The team immediately began building core features such as access control and case routing, explained Hanming, who spoke on behalf of the team. They also came up with different interface designs, for which they sought feedback from users and stakeholders, and subsequently made key design decisions that would affect how the application was built.
“When we were first developing the system, our focus was not really ‘whether we could do it’, but more of ‘we had to do it’. Everyone in the team put in their utmost effort and pushed themselves,” said Hanming, who assumed the role of team leader after Sing Jie successfully oversaw the initial deployment of the application and took his leave.
The team also worked closely with the SAF, RSAF and DSTA personnel in building the application. “As they oversaw the usage of the application on the ground, they provided timely feedback from the users, and our team worked to build the app based on these feedback and requirements,” added Hanming.
What they came up with in under three weeks, including “many sleepless nights”, was an integrated and seamless platform for contact tracing, which enabled the local authorities to track and contain the spread of COVID-19 more effectively. The application was officially launched and operational on 1 June.
No room for failure
Adopting an “ops-first mentality”, the team’s first key consideration was that the app could not fail under any circumstances, “or else all forward contact tracing operations in Singapore, which takes place every day, even on weekends, would be disrupted”.
The second consideration was to place user experience as priority, in order to cater to the wide age range and the varying levels of tech savviness of the contact tracers.
To effectively stem the virus’s spread, swift and accurate contact tracing is required. In order to help contact tracers do their job quickly and accurately, the web application is fully integrated with many data sources, such as the TraceTogether app, the SafeEntry digital check-in system, as well as a person’s recent travel history and other official data.
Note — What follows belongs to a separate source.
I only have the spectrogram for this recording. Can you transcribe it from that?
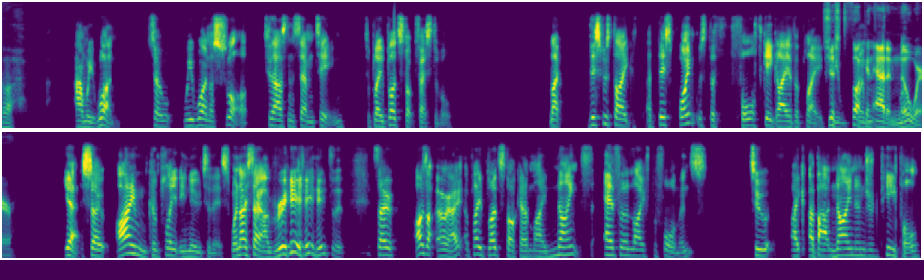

Other supporting features on the web application include a visual map that displays a geospatial representation of the contact tracer’s work, and an extensive dashboard that displays a breakdown of cases at any one time. This allows important decisions to be made quickly, and supports the daily reporting of numbers in press releases and for tracking purposes.
“Now that we’re looking back on this, it is indeed quite surprising that we managed to pull this off,” added Hanming, who described the entire journey as long and tiring, but rewarding. “Not only were we learning new skills, we were also helping our nation battle COVID-19. The various application features that we spent days designing and building helped our country respond faster and to be more resilient.”
Citing the new technology stack that they had to get used to, as well as the rapidly changing requirements needed to meet the demands of ground operations, Hanming said that the team mostly “had to learn everything from scratch”.
“Sing Jie’s experience and expertise really helped us pull through this period, as it was under his lead that the rest of the team managed to get a good flow going and developed a working application within two and a half weeks,” said Hanming.
The web application is now fully operational, and the NUS team’s involvement with the project ended in early August this year, when the system was officially handed over to the Ministry of Health.
“We would like to extend our sincerest gratitude to individuals from the SAF, RSAF and DSTA for their support throughout the development of the app,” added Hanming.
The NUS Computing students completed this project under the ambit of Computing for Voluntary Welfare Organisations (CVWO), an initiative by A/P Leong. Students are provided with subsistence stipends to do community projects each summer, and the initiative is fully sponsored by the Government of Singapore Investment Corporation (GIC).